When Robert Redford announced last week that Sundance will have a London edition in 2012 it was the latest salvo in the festival's battle with Tribeca to become the biggest name in promoting independent films in the United States and beyond.
Sundance London will run at the 02, the former Millennium Dome, from April 26-29 next year. The festival will include screenings, live music performances, discussions, panels and other cultural programming. The Sundance Institute will curate the film component.
In a statement, Redford, the founder of Sundance, said: "It is our mutual goal to bring to the UK the very best in current American independent cinema, to introduce the artists responsible for it, and in essence help build a picture of our country that is broadly reflective of the diversity of voices not always seen in our cultural exports."
What he did not say was that in choosing dates at the end of April, Sundance will also divert attention from its rival Tribeca Film Festival, which traditionally takes place at that time of year in New York. This year Tribeca runs from April 20 to May 1.
Both have spent the past few years promoting their brand not just as festivals, but also as distributors of independent films in the United States and the best way for young filmmakers to get a foot in the industry's door. Sundance has long had a film channel and a cinema chain through which it has been showing films that it has nurtured to American audiences.
In its decade of existence Tribeca, founded by Robert De Niro, has emerged as the big competitor to the Sundance Institute. As with the Utah festival, Tribeca has used the event as a base from which to launch its own distribution label and to form partnerships around the globe, the main one being the Doha Tribeca film festival that takes place each November.
In November last year Tribeca announced that its distribution division, Tribeca Film, would release The Bang Bang Club theatrically in the second quarter of this year as well as on Video on Demand and other labels. Other films picked up by Tribeca include Last Night, and this year's festival will be showcasing the films before their US release.
Until the announcement of Sundance London, the senior festival's worldwide activity was usually achieved through filmmaker workshops in places such as India and Jordan. These workshops mainly concentrated on mentoring local talent and incubating projects that would eventually be shown at the January film festival prior to US release.
The battle between the two festivals was starkly put in focus in 2009 when the long-time director of the Sundance Film Festival, Geoff Gilmore, quit to move to New York and take on the role of the chief creative officer of Tribeca Enterprises. Tribeca announced his arrival several hours before Sundance confirmed his departure.

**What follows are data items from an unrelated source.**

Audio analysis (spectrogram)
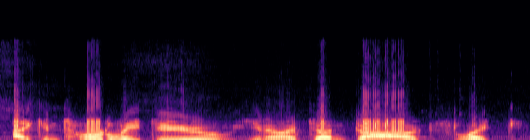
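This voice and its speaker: A man's voice: medium pitch, moderate pace, bright, forceful tone, low-quality recording. A man talking casually as an interview guest, telling humorous stories in a chatty, self-mocking way with frequent "like". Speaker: interview guest, comic book creator.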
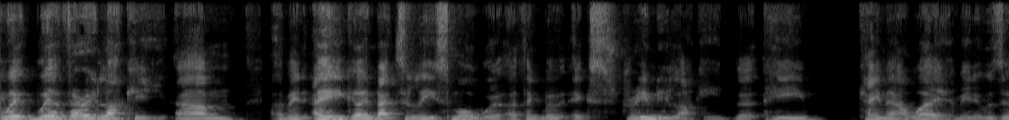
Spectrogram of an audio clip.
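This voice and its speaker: An older man from Britain, a guitarist and producer, giving thoughtful, rambling interview answers in a fairly low voice with many fillers.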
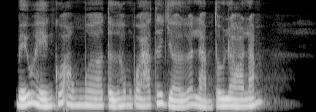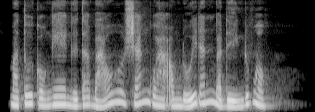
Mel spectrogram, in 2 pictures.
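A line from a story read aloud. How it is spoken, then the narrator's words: Sighing. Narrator (Vietnamese): Bà Quanh thở dài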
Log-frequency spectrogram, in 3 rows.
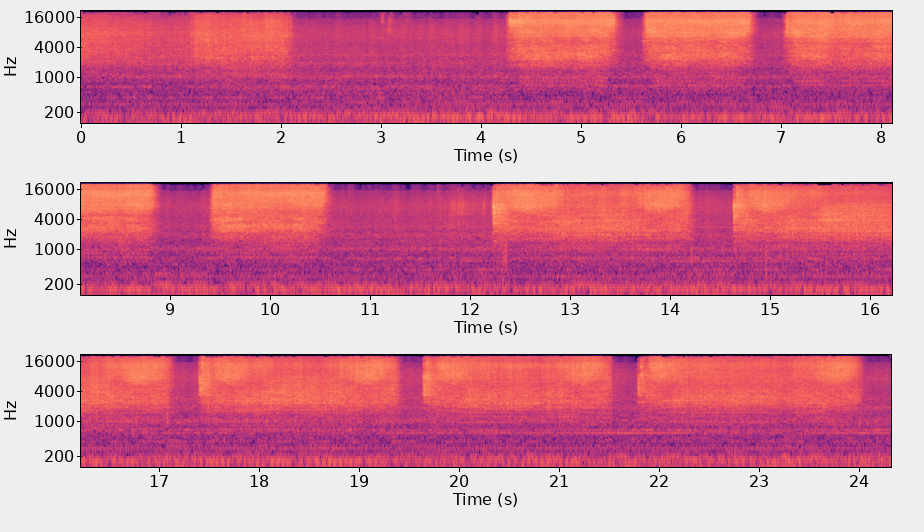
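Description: A coarse 60-grit sanding sleeve grinds continuously against a wooden bat, a loud steady abrasive hiss with short breaks and changes in pressure.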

Sundance appointed Keri Putnam as the executive director and he made it a priority to expand the reach of the festival both within North America and overseas. The festival merry go-round was completed when the former artistic director of Tribeca, Peter Scarlet, took on the equivalent role at the Abu Dhabi International Film Festival and John Cooper, Gilmore's former deputy, was promoted at Sundance. All of a sudden, Sundance's position at the forefront of the film festival circuit in America was being challenged by its New York rival.
The latest battle stems from the demise of distributors of independent film in the US. Even before the 2008 credit crunch sped up the process, studios were closing the divisions they had opened in the wake of success through Miramax, the leading US producer and distributor of independent films, in the 1980s and 1990s.

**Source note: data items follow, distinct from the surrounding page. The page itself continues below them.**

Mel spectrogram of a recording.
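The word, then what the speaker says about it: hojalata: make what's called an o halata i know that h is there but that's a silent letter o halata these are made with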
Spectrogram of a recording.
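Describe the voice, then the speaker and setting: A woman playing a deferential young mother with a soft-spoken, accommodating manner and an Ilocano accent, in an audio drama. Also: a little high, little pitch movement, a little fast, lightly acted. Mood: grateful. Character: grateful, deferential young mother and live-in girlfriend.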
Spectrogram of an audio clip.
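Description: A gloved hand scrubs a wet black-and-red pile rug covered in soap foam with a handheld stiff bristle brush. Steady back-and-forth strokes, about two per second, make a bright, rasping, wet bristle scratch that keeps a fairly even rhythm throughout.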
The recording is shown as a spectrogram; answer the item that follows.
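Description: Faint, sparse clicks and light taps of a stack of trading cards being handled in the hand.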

The misfortunes of these distributors began when Miramax was sold to Disney. Even the Weinstein brothers, the founders of Miramax, have struggled to find hit films for their new operation, The Weinstein Company. The paradox is that at the same time, the number of people going to the cinema was rising, but it seemed that audiences were willing to spend their money only on blockbuster films with spectacular special effects. The art-house market was in decline and films were no longer being given time to build word of mouth or find a market as cinema chains were judging the independents using the same criteria they applied to studio productions: how much they made on their opening weekend.
Another result of this was that the price of independent films came crashing down. No longer could directors go to Sundance and expect to make a killing on sales. Companies such as IFC changed their strategy and would buy products more cheaply and look to release films on Video on Demand rather than into theatres. From this crisis in independent film, both Tribeca and Sundance saw an opportunity to make use of their brand leverage to become major players in the exploitation of independent film, not just in America but also around the globe.
Tribeca had initially been viewed as a festival struggling to define itself, after it was set up in the wake of the September 11 attacks on New York. The global strategy, the digital distribution ventures and the increase in emphasis on building funds for filmmakers have all ensured that with Gilmore as its head it has established an identity as a rival to Sundance.
What may have taken Sundance by surprise is how quickly Tribeca became a major player. Thus when the market for independent films changed drastically over the past decade, Sundance had an unforeseen American rival to contend with. The response from Sundance was to expand its reach away from just American independents and to look at more global fare. Now the irony is that Sundance is seen to be copying Tribeca. The New York festival created a satellite festival in Doha, at least in name, in 2009. Sundance is doing the same, in London, and with a choice of dates that suggest the gloves have definitely come off in the battle for festival, marketing and distribution supremacy.